▶ _WHAT THE TASK REQUIRES_
Leaving the pictures aside, restate all of the data exactly.

▶ _DATA FOR THE TASK_
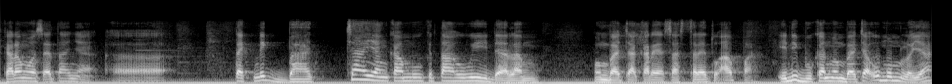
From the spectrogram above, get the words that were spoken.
Sekarang mau saya tanya, eh, teknik baca yang kamu ketahui dalam membaca karya sastra itu apa? Ini bukan membaca umum loh ya,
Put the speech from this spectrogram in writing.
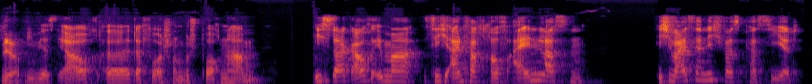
ja. wie wir es ja auch äh, davor schon besprochen haben. Ich sage auch immer, sich einfach drauf einlassen. Ich weiß ja nicht, was passiert.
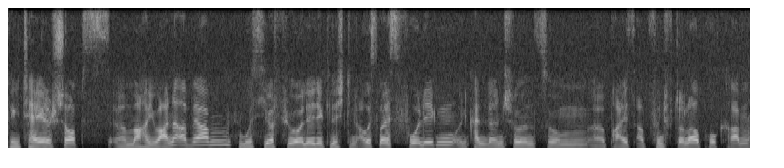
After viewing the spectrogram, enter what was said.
Retail-Shops äh, Marihuana erwerben, muss hierfür lediglich den Ausweis vorlegen und kann dann schon zum Preis ab 5 Dollar pro Gramm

▶ _OUTPUT OF THE TASK_
From the spectrogram above, get the words that were spoken.
Sekarang mau saya tanya, eh, teknik baca yang kamu ketahui dalam membaca karya sastra itu apa? Ini bukan membaca umum loh ya,
Put the speech from this spectrogram in writing.
ja. wie wir es ja auch äh, davor schon besprochen haben. Ich sage auch immer, sich einfach drauf einlassen. Ich weiß ja nicht, was passiert.
After viewing the spectrogram, enter what was said.
Retail-Shops äh, Marihuana erwerben, muss hierfür lediglich den Ausweis vorlegen und kann dann schon zum Preis ab 5 Dollar pro Gramm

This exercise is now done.